**AIM OF THE EXERCISE:**
Output the whole listing below exactly, omitting the images.

── GIVEN DATA ──

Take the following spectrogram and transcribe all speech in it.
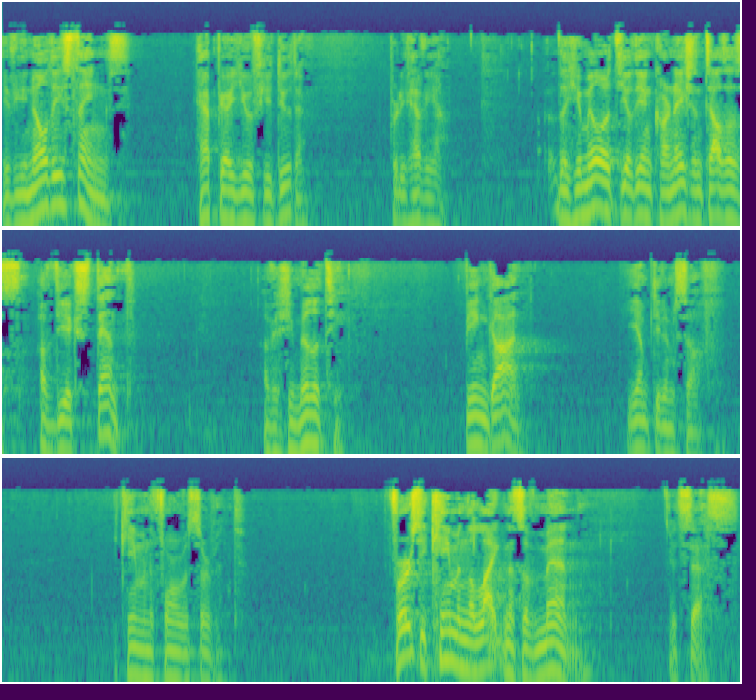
If you know these things, happy are you if you do them. Pretty heavy, huh? The humility of the incarnation tells us of the extent of his humility. Being God, he emptied himself. He came in the form of a servant. First, he came in the likeness of men, it says.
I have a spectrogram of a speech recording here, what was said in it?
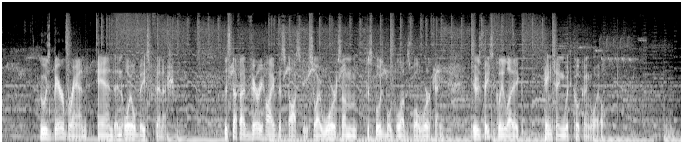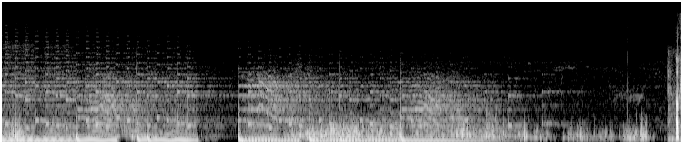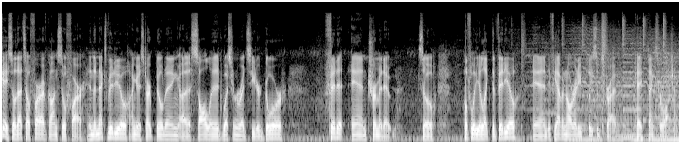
It was Behr brand and an oil-based finish. This stuff had very high viscosity, so I wore some disposable gloves while working. It was basically like painting with cooking oil. Okay, so that's how far I've gone so far. In the next video, I'm gonna start building a solid Western Red Cedar door, fit it, and trim it out. So hopefully you liked the video, and if you haven't already, please subscribe. Okay, thanks for watching.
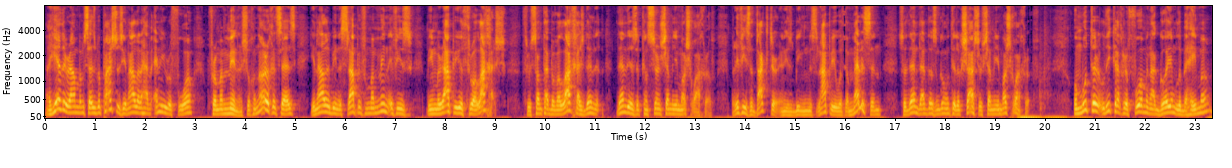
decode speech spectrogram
Now here the Rambam says, but pashtus, you're not allowed to have any refuah from a min. In Shulchan Aruch it says, you're not allowed to be nisrapi from a min if he's being merapi you through a lachash, through some type of a lachash, then then there's a concern Shema yemoshchu but if he's a doctor and he's being misrapi with a medicine, so then that doesn't go into the chash of Shemi Mashkwachrav. Umuter likach refuah min agoyim lebehema,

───

**SOLUTION:**
Take the following spectrogram and transcribe all speech in it.
If you know these things, happy are you if you do them. Pretty heavy, huh? The humility of the incarnation tells us of the extent of his humility. Being God, he emptied himself. He came in the form of a servant. First, he came in the likeness of men, it says.
I have a spectrogram of a speech recording here, what was said in it?
It was Behr brand and an oil-based finish. This stuff had very high viscosity, so I wore some disposable gloves while working. It was basically like painting with cooking oil. Okay, so that's how far I've gone so far. In the next video, I'm gonna start building a solid Western Red Cedar door, fit it, and trim it out. So hopefully you liked the video, and if you haven't already, please subscribe. Okay, thanks for watching.
decode speech spectrogram
Now here the Rambam says, but pashtus, you're not allowed to have any refuah from a min. In Shulchan Aruch it says, you're not allowed to be nisrapi from a min if he's being merapi you through a lachash, through some type of a lachash, then then there's a concern Shema yemoshchu but if he's a doctor and he's being misrapi with a medicine, so then that doesn't go into the chash of Shemi Mashkwachrav. Umuter likach refuah min agoyim lebehema,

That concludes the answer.